He and his co-authors found that when a black teacher and a white teacher evaluate the same black student, the white teacher is about 30 percent less likely to predict that the student will complete a four-year college degree. White teachers are also almost 40 percent less likely to expect their black students to graduate high school.
In a further study, Papageorge (along with two co-authors, including a Hopkins graduate student) found that these low expectations matter because they affect whether or not a student completes college.
“Teacher expectations matter,” he says. “They have causal impacts on the probability that students complete a four-year college degree. The low expectations of some teachers are not merely accurate forecasts of student potential. In some cases, they become self-fulfilling prophecies.”
He also found that, while all teachers are optimistic about students’ ability to complete college, the degree of optimism is significantly larger for white students than for black students, especially when black students are evaluated by white teachers.

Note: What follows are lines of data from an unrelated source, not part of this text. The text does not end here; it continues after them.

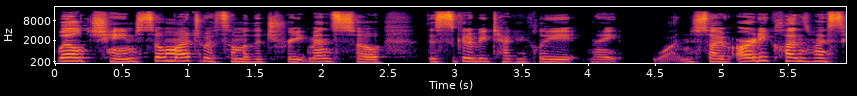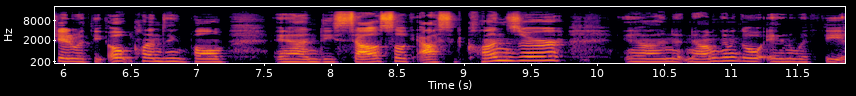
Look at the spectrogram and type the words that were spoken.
will change so much with some of the treatments. So this is gonna be technically night one. So I've already cleansed my skin with the oat cleansing balm and the salicylic acid cleanser. And now I'm going to go in with the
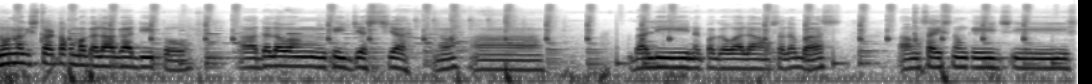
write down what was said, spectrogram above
nung nag-start ako mag-alaga dito, uh, dalawang cages siya, no? Uh, bali, nagpagawa lang ako sa labas. Ang size ng cage is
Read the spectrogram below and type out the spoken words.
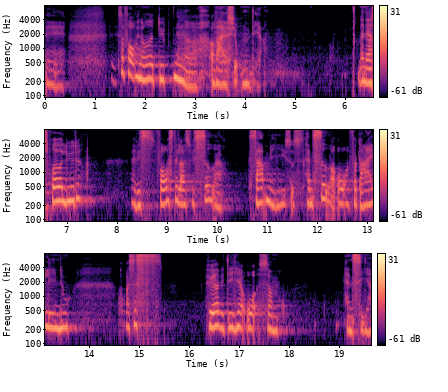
øh, så får vi noget af dybden og, og variationen der. Men lad os prøve at lytte, at vi forestiller os, at vi sidder sammen med Jesus. Han sidder over for dig lige nu. Og så hører vi det her ord, som han siger.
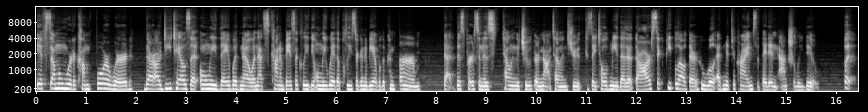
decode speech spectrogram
if someone were to come forward, there are details that only they would know. And that's kind of basically the only way the police are going to be able to confirm that this person is telling the truth or not telling the truth because they told me that there are sick people out there who will admit to crimes that they didn't actually do. But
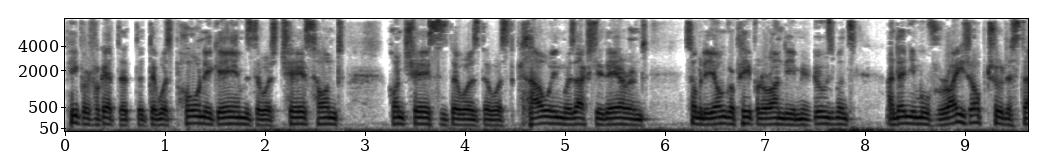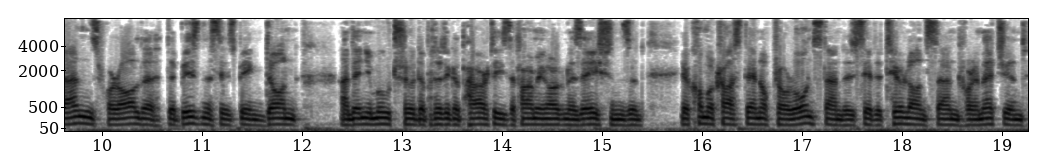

The study went on to explore two hotly debated policy proposals to help narrow racial achievement gaps: hiring more black teachers or training white teachers to have fewer biases. The study shows that both policies can play a role in raising college completion among black students.
Papageorge and his colleagues analyzed data from the Educational Longitudinal Study of 2002, an ongoing study following 8,400 10th-grade public school students.
Papageorge says the work uncovers issues that are relevant to policy-making, which he plans to continue to address in future studies.